In the same way, a Slurpee from a Speedway gas station (owned by 7-Eleven) or an Icee at an AMC theater serves as the bookmark for a particular sense memory. But the backroom machinations of the slushie space also undermine our recollections, sloshing them together in a vat of cherry-red confusion. A Slush Puppie or DQ Misty is looser and more liquid than an Icee or a Slurpee, for example. A Sonic slush is icier, which explains why it’s so easy to slurp out all the color from that drink and end up with a cup of crushed, unflavored ice. Even Taco Bell’s FCBs, which Parker represented to be “his” (as in, a product of the Icee Company), aren’t as fluffy as Burger King’s. QuikTrip’s Freezoni—which launched my journey to the land of slush—expands much less, making the resulting drink heavier and wetter. In Canada, yucca extract is not approved for food use, so the Slurpee that you buy in Winnipeg or Saskatoon will be thinner than the one you get in Texas or Wisconsin.

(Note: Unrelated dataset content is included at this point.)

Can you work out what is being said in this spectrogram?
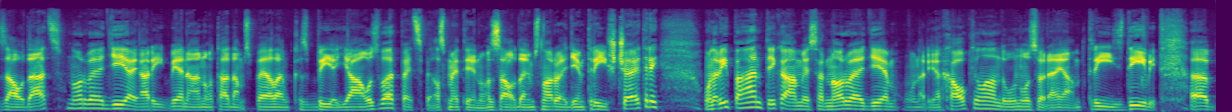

These matters are somewhat secretive within the industry. One machine salesman I spoke with speculated that C-stores carefully test and tune the properties of their machines, such as syrup concentration and overrun, to produce the best margins on the lowest cost in their particular markets: “In Tennessee, they like it really light and fluffy,” he told me. When I pressed a QuikTrip representative about the lack of foam in my Freezoni, she stopped responding to my inquiries. Similar questions spooked the equipment sales guy, too; he was scared of running afoul of his marketing department, and didn’t want to be cited by name. At some convenience stores, he told me, the slushies are heavier and wetter by design. “They have determined their drink profile,” he said ominously, like a dark ice warlock.
Any consumer good can be mysterious. Who really knows what’s in a soda, or a hamburger, or a toothpaste? Branding covers over those questions, so arbitrary choice can masquerade as preference. But we tend to think it’s easy to distinguish between categories: A cola is not a sports drink; coffee isn’t tea. Slushies violate this expectation. Imagine going into a café and saying, “Give me a cup of the hot stuff,” and then accepting whatever they pour you as if it were the specific object of your desire. That’s what it is to buy a slushie.
Like Parker, Atherton described the purchase of a slushie as a feeling in itself, “like going out for ice cream.” According to John Pahic, who distributes the Taylor Company’s frozen-beverage machines for the Midwest Equipment Company, even regional “preferences,” such as the Tennessee foam, might have less to do with people’s palate than their life history—a slush ideology of sorts. You like what you know. And given the emotional, nostalgic nature of slushies, memory and habit rule.
When it comes to slushies, our brains are frozen. To us, they’re special treats that signify a special time—a hot summer day, a movie screening, a trip to the fair. Naturally the businesses that sell slushies see them differently, as high-margin impulse buys, tweaked to maximize the flow of capital. Your frozen drink is but a mere add-on to your entry ticket or taco-supreme order or tank of gas, and your (unconscious) frozen-beverage preferences have been exploited to produce compliant purchasing. The true customer of Big Slushie isn’t you, the slurper, but the C-stores who would tempt you to slurp.
We are all mere cogs in capitalism’s machine, I suppose, but it’s still a tragedy to see those gears turning out a frozen beverage. Perhaps I never should have started looking into Slurpees and Freezonis and the like. I’d long assumed that greater knowledge makes a pleasure more intense. But to know a slushie only numbs the soul.